All of the data that follows is to be written out exactly, with images excluded.

_Material for the task_:
┄┄┄┄┄┄┄┄┄┄
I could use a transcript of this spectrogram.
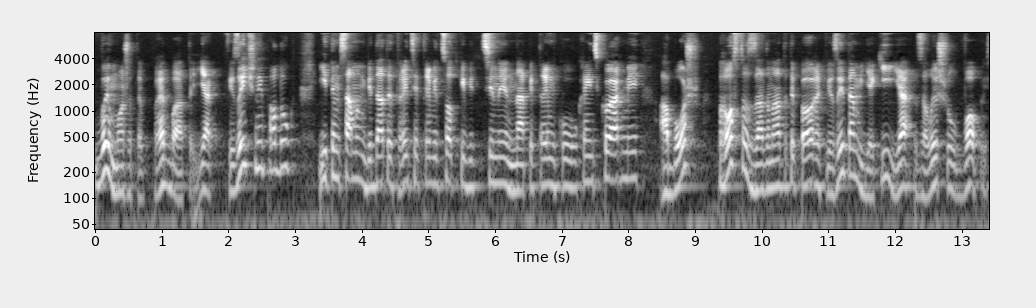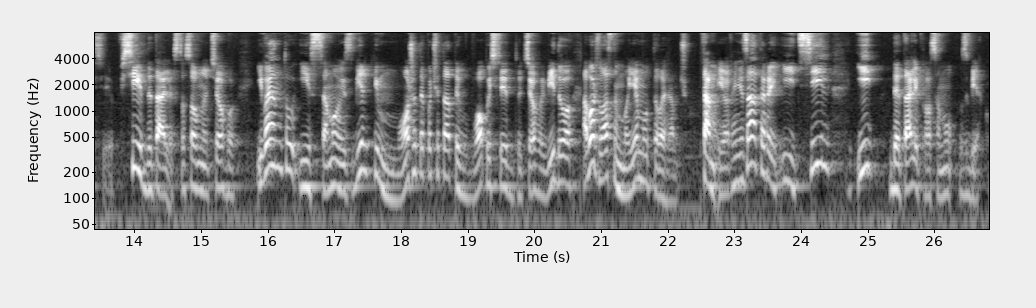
Ви можете придбати як фізичний продукт і тим самим віддати 33% від ціни на підтримку української армії, або ж просто задонатити по реквізитам, які я залишу в описі. Всі деталі стосовно цього івенту і самої збірки можете почитати в описі до цього відео, або ж власне в моєму телеграмчику. Там і організатори, і ціль, і деталі про саму збірку.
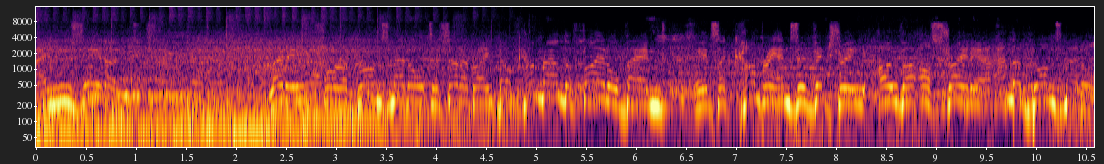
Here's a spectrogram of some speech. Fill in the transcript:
And New Zealand ready for a bronze medal to celebrate. They'll come round the final bend. It's a comprehensive victory over Australia and the bronze medal.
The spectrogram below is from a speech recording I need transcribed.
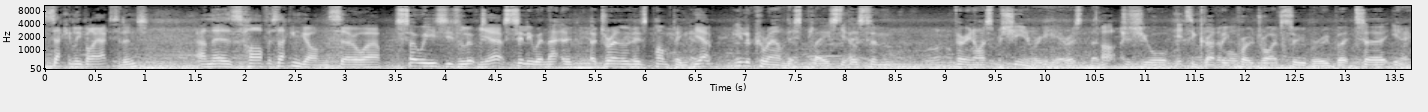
secondly, by accident. And there's half a second gone, so uh, so easy to look silly when that adrenaline is pumping. Yeah, you look around this place. There's some very nice machinery here, isn't there? Not oh, just your it's incredible Prodrive Subaru, but uh, you know,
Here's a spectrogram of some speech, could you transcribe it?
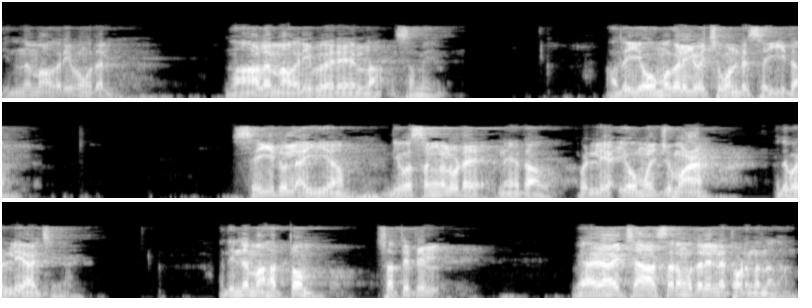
ഇന്ന് മകരീബ് മുതൽ നാളെ മകരീബ് വരെയുള്ള സമയം. അത് യോമുകളിൽ വെച്ചുകൊണ്ട് സയ്യിദാണ്. സയ്യിദുൽ അയ്യാം ദിവസങ്ങളുടെ നേതാവ്. വെള്ളിയ യോമുൽ ജുമാ അത് വെള്ളിയാഴ്ചയാണ്. അതിന്റെ മഹത്വം സത്യത്തിൽ വ്യാഴാഴ്ച അസർ മുതൽ തന്നെ തുടങ്ങുന്നതാണ്.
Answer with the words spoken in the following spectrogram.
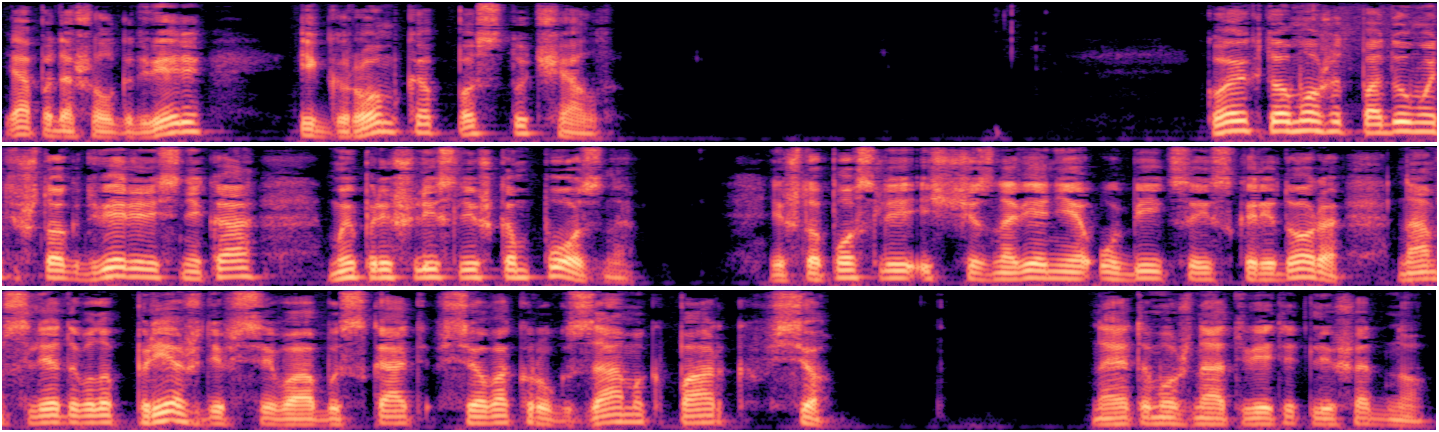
Я подошел к двери и громко постучал. Кое-кто может подумать, что к двери лесника мы пришли слишком поздно и что после исчезновения убийцы из коридора нам следовало прежде всего обыскать все вокруг, замок, парк, все. На это можно ответить лишь одно.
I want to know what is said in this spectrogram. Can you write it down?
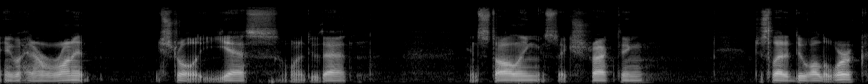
And go ahead and run it. Stroll yes, I want to do that. Installing, it's extracting. Just let it do all the work.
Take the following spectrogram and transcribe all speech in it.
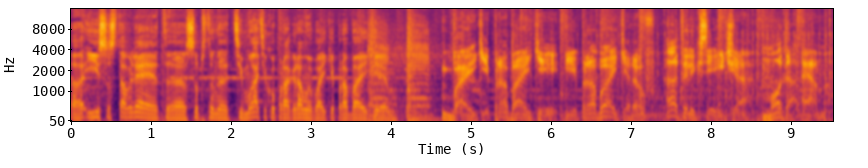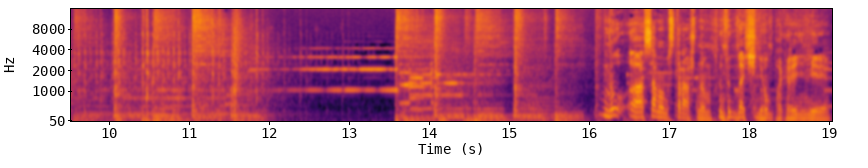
э, и составляет, собственно, тематику программы «Байки про байки». Байки про байки и про байкеров от Алексеича Мото М. Ну, о самом страшном начнем, по крайней мере.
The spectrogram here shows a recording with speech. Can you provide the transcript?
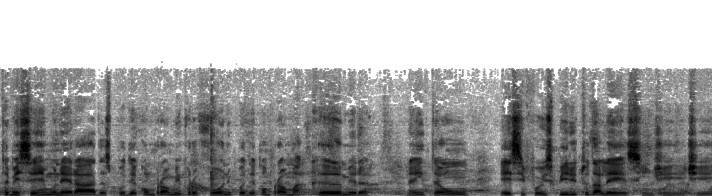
também ser remuneradas, poder comprar um microfone, poder comprar uma câmera. Né, então, esse foi o espírito da lei, assim, de, de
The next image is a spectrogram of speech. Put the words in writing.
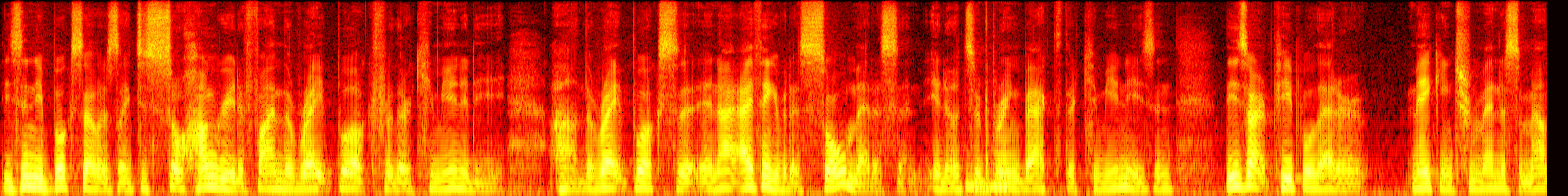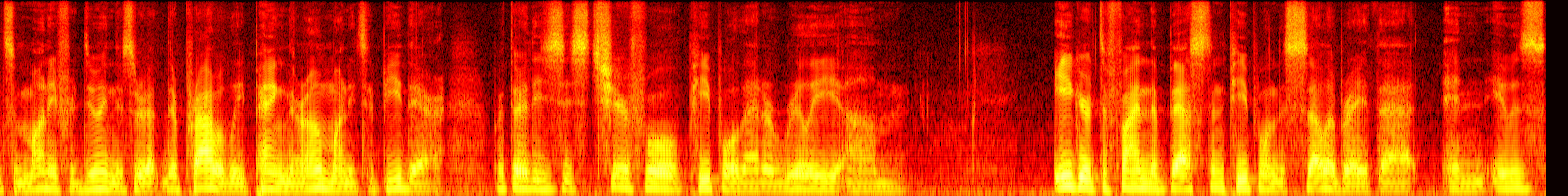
these indie booksellers like just so hungry to find the right book for their community, um, the right books. uh, And I, I think of it as soul medicine, you know, to bring back to their communities. And these aren't people that are making tremendous amounts of money for doing this. They're, they're probably paying their own money to be there. But they're these just cheerful people that are really um, eager to find the best in people and to celebrate that. And it was,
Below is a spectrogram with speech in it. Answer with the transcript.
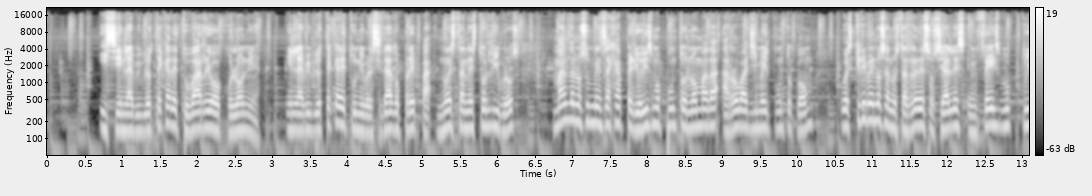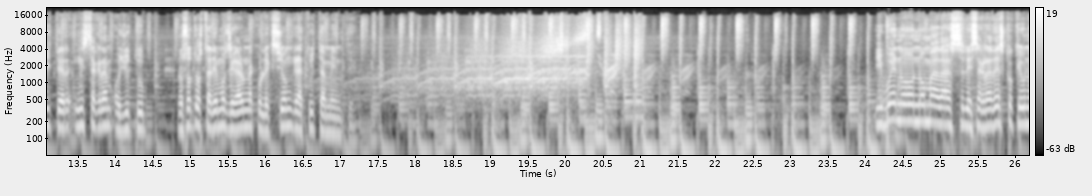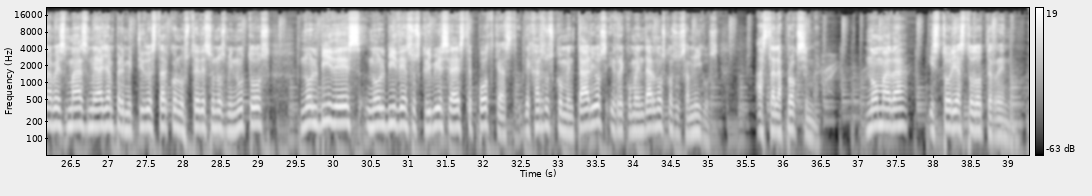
Y si en la biblioteca de tu barrio o colonia, en la biblioteca de tu universidad o prepa no están estos libros, mándanos un mensaje a periodismo.nómada.gmail.com o escríbenos a nuestras redes sociales en Facebook, Twitter, Instagram o YouTube. Nosotros te haremos llegar una colección gratuitamente. Y bueno, nómadas, les agradezco que una vez más me hayan permitido estar con ustedes unos minutos. No olvides, no olviden suscribirse a este podcast, dejar sus comentarios y recomendarnos con sus amigos. Hasta la próxima. Nómada, historias todoterreno.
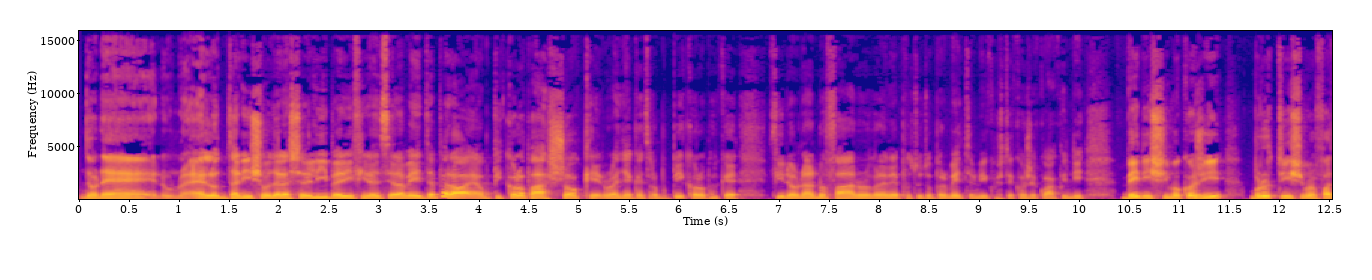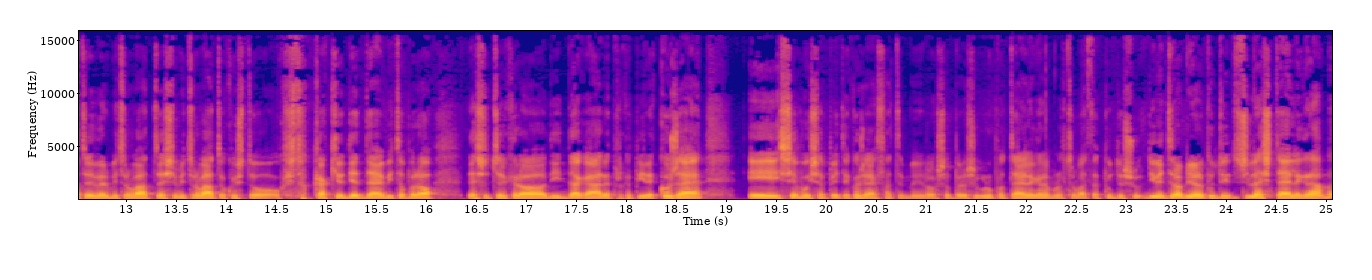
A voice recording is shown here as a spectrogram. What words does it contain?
non è, non è lontanissimo dall'essere liberi finanziariamente, però è un piccolo passo che non è neanche troppo piccolo perché fino a un anno fa non avrei potuto permettermi queste cose qua. Quindi benissimo così, bruttissimo il fatto di avermi trovato, essermi trovato questo, questo cacchio di addebito, però adesso cercherò di indagare per capire cos'è e se voi sapete cos'è fatemelo sapere sul gruppo Telegram lo trovate appunto su diventeròmigliore.it slash Telegram.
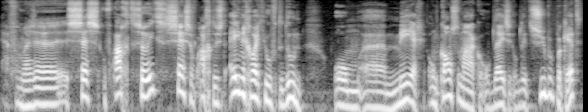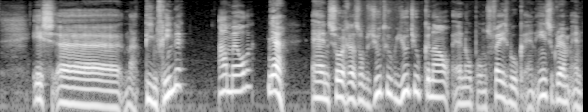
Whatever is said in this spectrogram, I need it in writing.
ja volgens mij zes of acht, zoiets. Zes of acht. Dus het enige wat je hoeft te doen om meer, om kans te maken op, deze, op dit superpakket, is nou, tien vrienden aanmelden. Ja. En zorgen dat ze op ons YouTube, YouTube kanaal en op ons Facebook en Instagram. En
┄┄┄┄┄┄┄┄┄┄
_Solved exercise_:
I could use a transcript of this spectrogram.
Ви можете придбати як фізичний продукт і тим самим віддати 33% від ціни на підтримку української армії, або ж просто задонатити по реквізитам, які я залишу в описі. Всі деталі стосовно цього івенту і самої збірки можете почитати в описі до цього відео, або ж власне в моєму телеграмчику. Там і організатори, і ціль, і деталі про саму збірку.
Here's a spectrogram of some speech. Fill in the transcript:
And New Zealand ready for a bronze medal to celebrate. They'll come round the final bend. It's a comprehensive victory over Australia and the bronze medal.
The spectrogram below is from a speech recording I need transcribed.
secondly, by accident. And there's half a second gone, so uh, so easy to look silly when that adrenaline is pumping. Yeah, you look around this place. There's some very nice machinery here, isn't there? Not oh, just your it's incredible Prodrive Subaru, but uh, you know,
Here's a spectrogram of some speech, could you transcribe it?
ഇന്ന് മകരീബ് മുതൽ നാളെ മകരീബ് വരെയുള്ള സമയം. അത് യോമുകളിൽ വെച്ചുകൊണ്ട് സയ്യിദാണ്. സയ്യിദുൽ അയ്യാം ദിവസങ്ങളുടെ നേതാവ്. വെള്ളിയ യോമുൽ ജുമാ അത് വെള്ളിയാഴ്ചയാണ്. അതിന്റെ മഹത്വം സത്യത്തിൽ വ്യാഴാഴ്ച അസർ മുതൽ തന്നെ തുടങ്ങുന്നതാണ്.
Answer with the words spoken in the following spectrogram.
Я подошел к двери и громко постучал. Кое-кто может подумать, что к двери лесника мы пришли слишком поздно и что после исчезновения убийцы из коридора нам следовало прежде всего обыскать все вокруг, замок, парк, все. На это можно ответить лишь одно.
I want to know what is said in this spectrogram. Can you write it down?
And go ahead and run it. Stroll yes, I want to do that. Installing, it's extracting. Just let it do all the work.
Take the following spectrogram and transcribe all speech in it.
э, и составляет, собственно, тематику программы «Байки про байки». Байки про байки и про байкеров от Алексеича Мото М. Ну, о самом страшном начнем, по крайней мере.
The spectrogram here shows a recording with speech. Can you provide the transcript?
também ser remuneradas, poder comprar um microfone, poder comprar uma câmera. Né, então, esse foi o espírito da lei, assim, de, de
The next image is a spectrogram of speech. Put the words in writing.
these indie booksellers like just so hungry to find the right book for their community, um, the right books. uh, And I, I think of it as soul medicine, you know, to bring back to their communities. And these aren't people that are making tremendous amounts of money for doing this. They're, they're probably paying their own money to be there. But they're these just cheerful people that are really um, eager to find the best in people and to celebrate that. And it was,
Below is a spectrogram with speech in it. Answer with the transcript.
Y si en la biblioteca de tu barrio o colonia, en la biblioteca de tu universidad o prepa no están estos libros, mándanos un mensaje a periodismo.nómada.gmail.com o escríbenos a nuestras redes sociales en Facebook, Twitter, Instagram o YouTube. Nosotros te haremos llegar una colección gratuitamente. Y bueno, nómadas, les agradezco que una vez más me hayan permitido estar con ustedes unos minutos. No olvides, no olviden suscribirse a este podcast, dejar sus comentarios y recomendarnos con sus amigos. Hasta la próxima. Nómada, historias todoterreno.
A voice recording is shown here as a spectrogram. What words does it contain?
non è, non è lontanissimo dall'essere liberi finanziariamente, però è un piccolo passo che non è neanche troppo piccolo perché fino a un anno fa non avrei potuto permettermi queste cose qua. Quindi benissimo così, bruttissimo il fatto di avermi trovato, essermi trovato questo, questo cacchio di addebito, però adesso cercherò di indagare per capire cos'è e se voi sapete cos'è fatemelo sapere sul gruppo Telegram lo trovate appunto su diventeròmigliore.it slash Telegram.
Whatever is said in this spectrogram, I need it in writing.
ja volgens mij zes of acht, zoiets. Zes of acht. Dus het enige wat je hoeft te doen om meer, om kans te maken op, deze, op dit superpakket, is nou, tien vrienden aanmelden. Ja. En zorgen dat ze op ons YouTube, YouTube kanaal en op ons Facebook en Instagram. En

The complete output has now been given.